Over the past couple of decades, I have been a vocal and somewhat annoying, agitator for cross-cultural and multicultural ministry in Sydney. I say “somewhat annoying” because on a couple of occasions I’ve heard words to the effect of “Here he goes again!” as I rise to speak at Synod or Standing Committee or elsewhere on the issue. I’ve been told I’m always “raving on” about this. Though this usually spurs me on all the more, today it gives me pause. I have been very critical. I think it’s time for some encouragement.
There is no doubt, in my opinion, that there has been a very great shift in the Diocese as a whole, and certainly in the Georges River Region about which I can speak with deeper knowledge when it comes to making our churches more “ethnic friendly”. We have a long, long way to go, but we are doing much better. How? (Not in any order of importance except the last)
1. We're doing more training
Over the years, I have certainly fielded more and more enquiries and requests to speak and train churches or leadership teams in cross-cultural and multi-cultural ministry. People have seen their parishes change, or noticed the change outside their walls but not inside, and they are addressing it. Churches are being intentional about starting or changing ministries to make them more accessible, more welcoming and more effective for those from different cultures.
2. We're celebrating our diversity
I am seeing more and more non-Anglo faces at the front of churches – praying, reading the bible, playing the guitar, leading services, preaching and on welcoming duty (the other front of church). This is so important so that people do not think we are mainly an Anglo church. I was nearly in tears during a service at Liverpool a couple of years ago when John 3:16 was read in about 15 languages. It was a special anniversary service, but still indicative of what is happens there.
3. We're starting to provide translation
I’m seeing a trickle of churches providing translation through hearing loops or even just someone quietly translating the service sitting in the back pews with others. This is can be tough to organise logistically, let alone finding a translator, but it is extremely loving and welcoming. A few years ago, I was so thrilled to hear how Yagoona church had a student minister’s wife fluent in Chinese and was able to translate the sermon for Chinese speakers sitting in the foyer, where they could look straight into the church (through glass) and hear God’s word in their heart language and not whispered. Creative and caring.

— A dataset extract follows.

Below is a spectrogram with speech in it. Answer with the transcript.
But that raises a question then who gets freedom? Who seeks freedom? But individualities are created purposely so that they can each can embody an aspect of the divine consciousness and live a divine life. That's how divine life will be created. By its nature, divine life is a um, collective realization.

4. We're using the love language of most cultures: Food
I think the biggest and best improvement has been the food. To the ethnic person, nothing says “Nice to meet you, but don’t stay too long” better than a packet of Family Assorted Creams to feed 100 people and a half-filled Styrofoam cup of tea. This has been one of my pet peeves. Food is the love language for most cultures. Food says “I love you” or “I don’t love you”. Lots of food means you want people to stay. When people have food to eat, they stay. When people stay, they talk. When people talk, family happens.
Further, what you serve also says you want people to stay. It’s been just a delight to go from the weekly Iced Vovo to seeing baklava, spring rolls, cannoli and the like, thoughtfully bringing a welcoming familiarity to those we seek to reach. I think the “coffee culture” has helpfully come into play here as well. But many churches (pre-covid) really stepped up their morning teas and suppers and reaped the spiritual benefits. Ministers seem happier (and more rotund). I’d really love to see churches (especially in the Georges River Region) competing to see who has the best morning tea/supper…for the sake of the gospel, of course!

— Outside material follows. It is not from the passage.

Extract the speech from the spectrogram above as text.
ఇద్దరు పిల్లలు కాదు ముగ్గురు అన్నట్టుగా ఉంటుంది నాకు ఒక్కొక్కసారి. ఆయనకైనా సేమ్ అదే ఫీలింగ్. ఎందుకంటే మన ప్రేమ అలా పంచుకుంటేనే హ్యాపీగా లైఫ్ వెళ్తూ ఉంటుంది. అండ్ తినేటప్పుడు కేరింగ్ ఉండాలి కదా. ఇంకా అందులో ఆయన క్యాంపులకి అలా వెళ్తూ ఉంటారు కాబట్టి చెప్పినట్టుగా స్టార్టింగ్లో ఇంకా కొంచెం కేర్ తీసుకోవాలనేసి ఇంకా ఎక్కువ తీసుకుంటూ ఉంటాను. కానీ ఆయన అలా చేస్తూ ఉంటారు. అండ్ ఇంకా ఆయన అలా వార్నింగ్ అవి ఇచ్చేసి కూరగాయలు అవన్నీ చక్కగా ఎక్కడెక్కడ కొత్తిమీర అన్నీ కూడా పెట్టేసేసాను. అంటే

There are other encouragements I could mention like an Arabic service and an Assyrian service commencing pre-covid, refugee ministries and so forth. Not forgetting the amazing ministries of already established cross-cultural ministries in the Diocese. That would be another article. But for now, this somewhat annoying Bishop simply wanted to say, “Well done. Keep going! May I have another slice of baklava please?”